So How Was Living on a Cruise Ship for Forty Days? AMAZING!
We’ve written before how taking cruise ships between destinations sometimes makes financial sense for us as digital nomads.
But when Brent and I boarded a forty-day cruise in Barcelona way back in October, we weren’t entirely sure how we’d feel when we got off the boat a month and a half later in San Diego.
We needn’t have worried. It was AWESOME.
The downsides? A small-ish cabin (which we got for financial reasons; we’re not really on vacation, after all). And most of the other passengers were old and conservative (with some delightful exceptions, including another gay couple).

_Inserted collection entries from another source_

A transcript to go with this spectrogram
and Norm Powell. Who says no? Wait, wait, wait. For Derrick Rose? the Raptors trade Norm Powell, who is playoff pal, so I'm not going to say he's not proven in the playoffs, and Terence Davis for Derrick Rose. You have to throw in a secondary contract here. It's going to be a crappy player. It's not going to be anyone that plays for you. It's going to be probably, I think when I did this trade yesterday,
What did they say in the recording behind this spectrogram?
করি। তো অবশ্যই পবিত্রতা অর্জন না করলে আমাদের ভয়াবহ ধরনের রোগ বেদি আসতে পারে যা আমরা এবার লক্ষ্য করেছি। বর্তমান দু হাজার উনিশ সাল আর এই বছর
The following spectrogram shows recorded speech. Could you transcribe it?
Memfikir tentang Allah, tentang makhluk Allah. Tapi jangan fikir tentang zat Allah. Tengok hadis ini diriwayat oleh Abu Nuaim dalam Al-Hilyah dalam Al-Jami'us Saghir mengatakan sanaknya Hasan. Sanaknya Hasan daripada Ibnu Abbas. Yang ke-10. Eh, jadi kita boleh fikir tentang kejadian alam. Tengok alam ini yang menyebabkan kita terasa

But the pluses were plenty. We saw a variety of amazing places (including Kotor, Montenegro, the Greek islands of Santorini, Mykonos, and Delos, and we even discovered the Leaning Tower of Pisa wasn’t the kitschy tourist trap we expected).

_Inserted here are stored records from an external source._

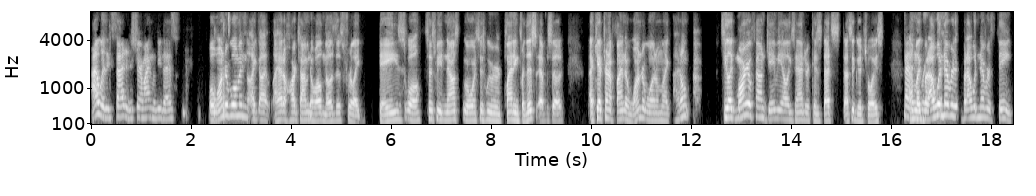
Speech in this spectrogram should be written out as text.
I was excited to share mine with you guys. well, Wonder Woman, I got I had a hard time. and Noel knows this for like days. Well, since we announced or since we were planning for this episode, I kept trying to find a Wonder Woman. I'm like, I don't see like Mario found Jaimie Alexander because that's that's a good choice. That I'm is like, but I would never, but I would never think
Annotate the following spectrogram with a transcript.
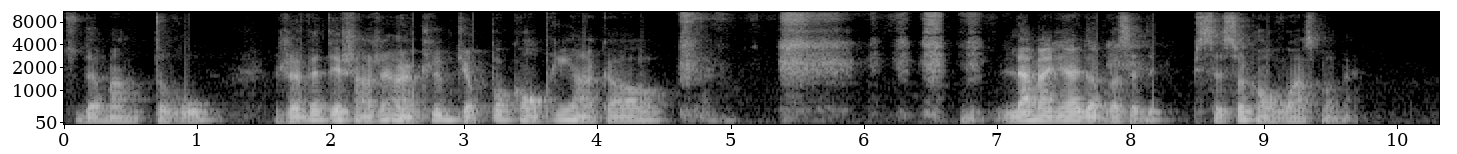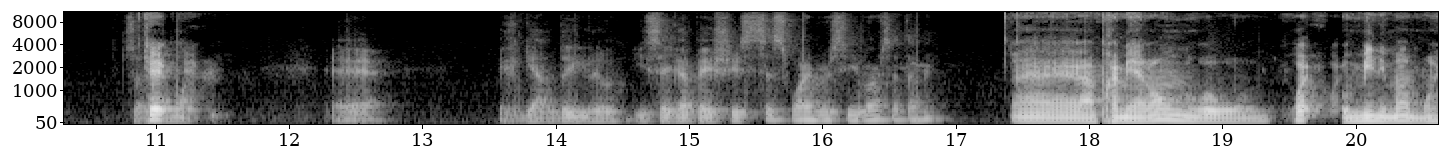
Tu demandes trop. Je vais t'échanger un club qui n'a pas compris encore la manière de procéder. Puis c'est ça qu'on voit en ce moment. Euh, regardez, là, il s'est repêché 6 wide receivers cette année. Euh, en première ronde, au, ouais, au minimum, oui.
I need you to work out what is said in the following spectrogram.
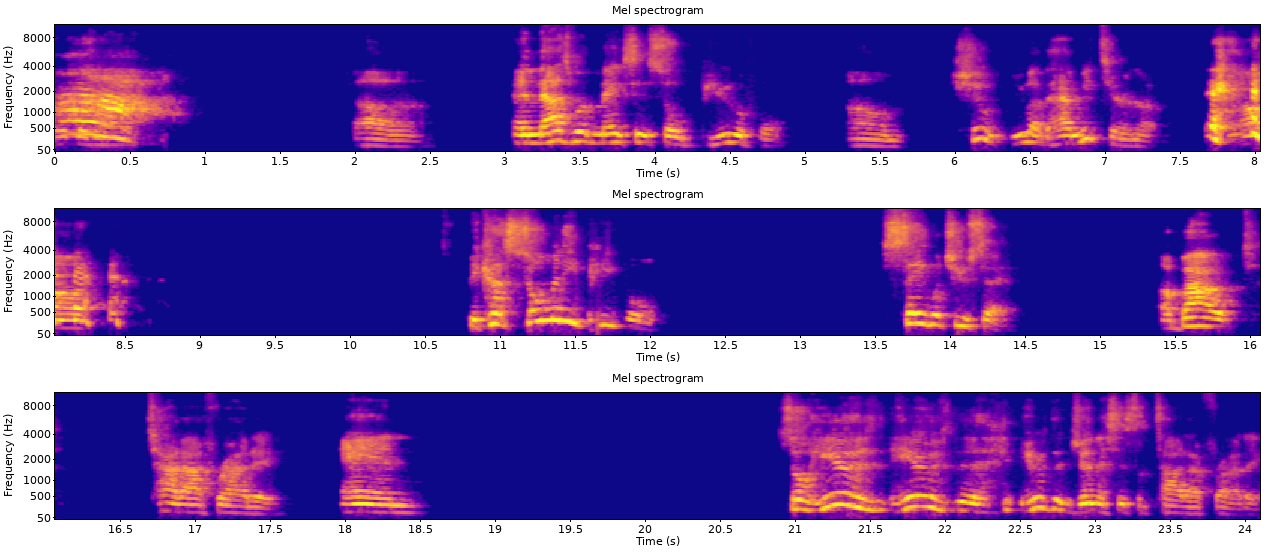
An Ah, uh, and that's what makes it so beautiful. Um, shoot, you got to have me tearing up um, because so many people say what you say about tie dye Friday, and so here's here's the here's the genesis of tie dye Friday.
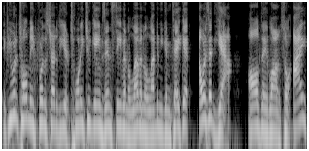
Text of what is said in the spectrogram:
if you would have told me before the start of the year, 22 games in, Stephen, 11 11, you can take it, I would have said, yeah, all day long. So I,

We also read a ton of books while sitting in deckchairs staring at the blue waters of the Mediterranean, Atlantic, Caribbean and Pacific oceans, caught up on a lot of movies we’d missed (boo, Ant-Man and Wasp, bravo, Mama Mia II, sorta), and swam on beautiful beaches in the Bahamas and Mexico.

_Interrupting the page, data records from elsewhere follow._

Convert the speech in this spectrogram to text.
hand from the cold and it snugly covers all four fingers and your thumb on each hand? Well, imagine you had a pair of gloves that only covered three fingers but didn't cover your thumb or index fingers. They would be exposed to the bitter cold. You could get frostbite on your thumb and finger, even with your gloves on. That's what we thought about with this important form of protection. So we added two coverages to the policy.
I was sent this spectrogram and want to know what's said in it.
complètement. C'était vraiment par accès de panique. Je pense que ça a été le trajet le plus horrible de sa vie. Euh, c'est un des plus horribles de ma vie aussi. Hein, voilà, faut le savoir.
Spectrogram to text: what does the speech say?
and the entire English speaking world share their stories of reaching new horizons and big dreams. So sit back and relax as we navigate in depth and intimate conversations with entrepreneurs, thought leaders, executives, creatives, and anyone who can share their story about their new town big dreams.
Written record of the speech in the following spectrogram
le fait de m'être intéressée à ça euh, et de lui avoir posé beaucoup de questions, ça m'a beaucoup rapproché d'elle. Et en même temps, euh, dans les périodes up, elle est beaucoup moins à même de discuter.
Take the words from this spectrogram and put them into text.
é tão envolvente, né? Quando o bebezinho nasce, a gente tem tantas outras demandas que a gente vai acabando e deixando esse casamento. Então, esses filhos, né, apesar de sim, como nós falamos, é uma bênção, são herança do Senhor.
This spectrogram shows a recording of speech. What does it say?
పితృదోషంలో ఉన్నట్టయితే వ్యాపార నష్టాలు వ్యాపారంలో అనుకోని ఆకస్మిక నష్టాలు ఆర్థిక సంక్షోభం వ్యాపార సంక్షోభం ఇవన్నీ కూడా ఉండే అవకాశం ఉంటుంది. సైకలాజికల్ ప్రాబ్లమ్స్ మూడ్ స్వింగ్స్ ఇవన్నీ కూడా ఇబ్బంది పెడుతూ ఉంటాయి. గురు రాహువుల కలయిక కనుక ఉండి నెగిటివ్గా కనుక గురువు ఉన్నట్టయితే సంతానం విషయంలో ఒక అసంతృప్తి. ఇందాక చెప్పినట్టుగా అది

We also both got a ton of writing done — in part because we didn’t buy the pricey internet package. In the end, that turned out to be something of a revelation for both Brent and me: we both realized how much we procrastinate by surfing when we have internet connections.
Being on a ship that long, it helped that we’ve spent the past year living as digital nomads, much of the time in co-living. That means we’re used to living in small quarters, sharing public spaces, meeting lots of different people, and keeping personal possessions to the minimum.
Cruise ships as transportation aren’t for everyone. They’re not even for all digital nomads!
But it’s a great option for us. Including this trip, we spent a grand total of two months on cruise ships in 2018. And we’ll be doing at least that again next year!